→ **Problem**: Wherever a picture appears, leave it out; set down everything else in the records exactly.
════════════════
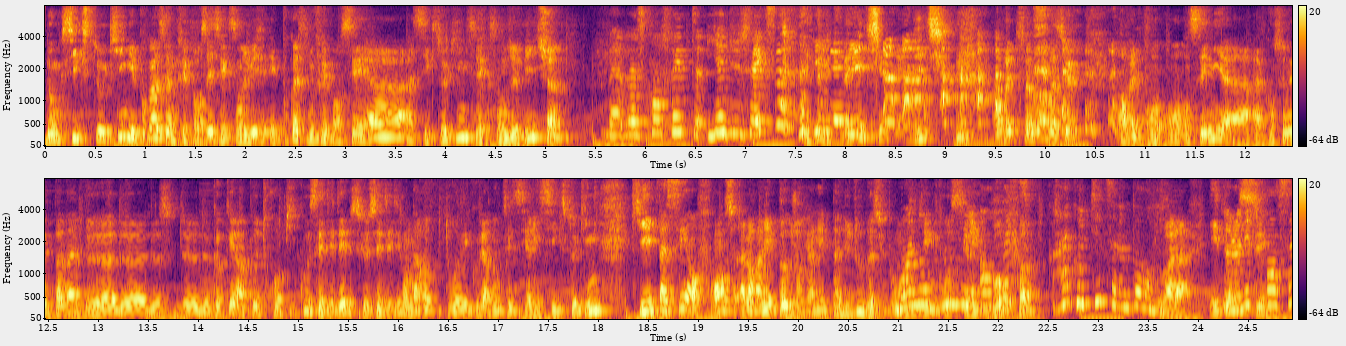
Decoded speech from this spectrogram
Donc Six Talking, et pourquoi ça me fait penser Sex on the Beach, et pourquoi ça nous fait penser à, à Six Talking, Sex on the Beach Bah, parce qu'en fait, il y a du sexe, il y a de la bitch. En fait, tout simplement parce que, en fait, on, on- on s'est mis à, à consommer pas mal de, de, de- de- de cocktails un peu tropicaux cet été, parce que cet été, on a re- redécouvert donc cette série Six Talking, qui est passée en France. Alors à l'époque, je regardais pas du tout, parce que pour moi, Moi c'était une grosse série de fait, rien qu'au titre, ça donne pas envie. Voilà. Et Parce que le donc, c'est français,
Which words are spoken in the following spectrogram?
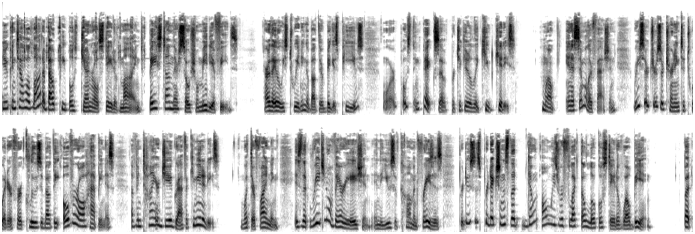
You can tell a lot about people's general state of mind based on their social media feeds. Are they always tweeting about their biggest peeves or posting pics of particularly cute kitties? Well, in a similar fashion, researchers are turning to Twitter for clues about the overall happiness of entire geographic communities. What they're finding is that regional variation in the use of common phrases produces predictions that don't always reflect the local state of well-being. But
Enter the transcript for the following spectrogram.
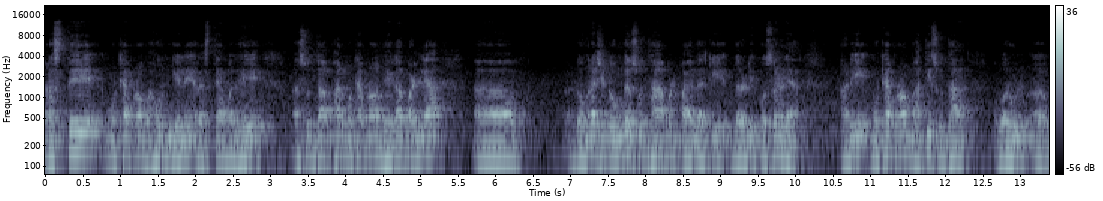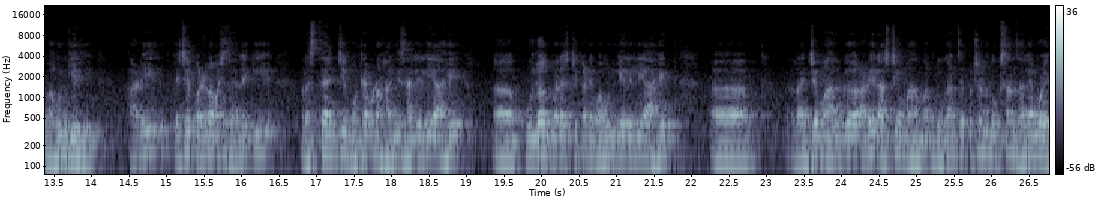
रस्ते मोठ्या प्रमाणात वाहून गेले. रस्त्यामध्ये सुद्धा फार मोठ्या प्रमाणात भेगा पडल्या. डोंगराचे डोंगरसुद्धा आपण पाहिलं की दरडी कोसळल्या आणि मोठ्या प्रमाणात मातीसुद्धा वरून वाहून गेली. आणि त्याचे परिणाम असे झाले की रस्त्यांची मोठ्या प्रमाणात हानी झालेली आहे. पुलं बऱ्याच ठिकाणी वाहून गेलेली आहेत. राज्यमार्ग आणि राष्ट्रीय महामार्ग दोघांचे प्रचंड नुकसान झाल्यामुळे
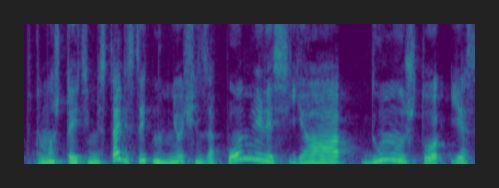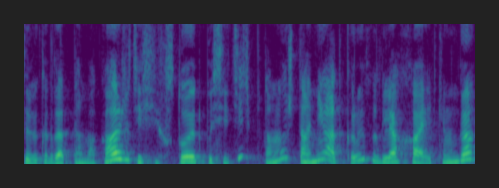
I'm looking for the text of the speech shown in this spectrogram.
потому что эти места действительно мне очень запомнились. Я думаю, что если вы когда-то там окажетесь, их стоит посетить, потому что они открыты для хайкинга.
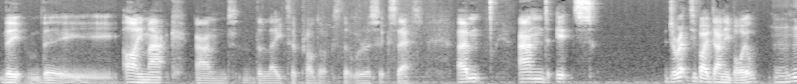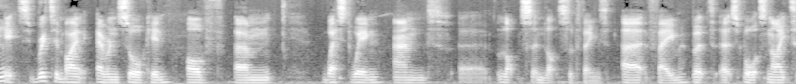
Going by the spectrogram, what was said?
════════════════
→ **Response**:
Decoded speech from this spectrogram
Donc Six Talking, et pourquoi ça me fait penser Sex on the Beach, et pourquoi ça nous fait penser à, à Six Talking, Sex on the Beach Bah, parce qu'en fait, il y a du sexe, il y a de la bitch. En fait, tout simplement parce que, en fait, on, on- on s'est mis à, à consommer pas mal de, de, de- de- de cocktails un peu tropicaux cet été, parce que cet été, on a re- redécouvert donc cette série Six Talking, qui est passée en France. Alors à l'époque, je regardais pas du tout, parce que pour moi, Moi c'était une grosse série de fait, rien qu'au titre, ça donne pas envie. Voilà. Et Parce que le donc, c'est français,
Which words are spoken in the following spectrogram?
You can tell a lot about people's general state of mind based on their social media feeds. Are they always tweeting about their biggest peeves or posting pics of particularly cute kitties? Well, in a similar fashion, researchers are turning to Twitter for clues about the overall happiness of entire geographic communities. What they're finding is that regional variation in the use of common phrases produces predictions that don't always reflect the local state of well-being. But
Enter the transcript for the following spectrogram.
रस्ते मोठ्या प्रमाणात वाहून गेले. रस्त्यामध्ये सुद्धा फार मोठ्या प्रमाणात भेगा पडल्या. डोंगराचे डोंगरसुद्धा आपण पाहिलं की दरडी कोसळल्या आणि मोठ्या प्रमाणात मातीसुद्धा वरून वाहून गेली. आणि त्याचे परिणाम असे झाले की रस्त्यांची मोठ्या प्रमाणात हानी झालेली आहे. पुलं बऱ्याच ठिकाणी वाहून गेलेली आहेत. राज्यमार्ग आणि राष्ट्रीय महामार्ग दोघांचे प्रचंड नुकसान झाल्यामुळे
I'm looking for the text of the speech shown in this spectrogram.
потому что эти места действительно мне очень запомнились. Я думаю, что если вы когда-то там окажетесь, их стоит посетить, потому что они открыты для хайкинга.
Going by the spectrogram, what was said?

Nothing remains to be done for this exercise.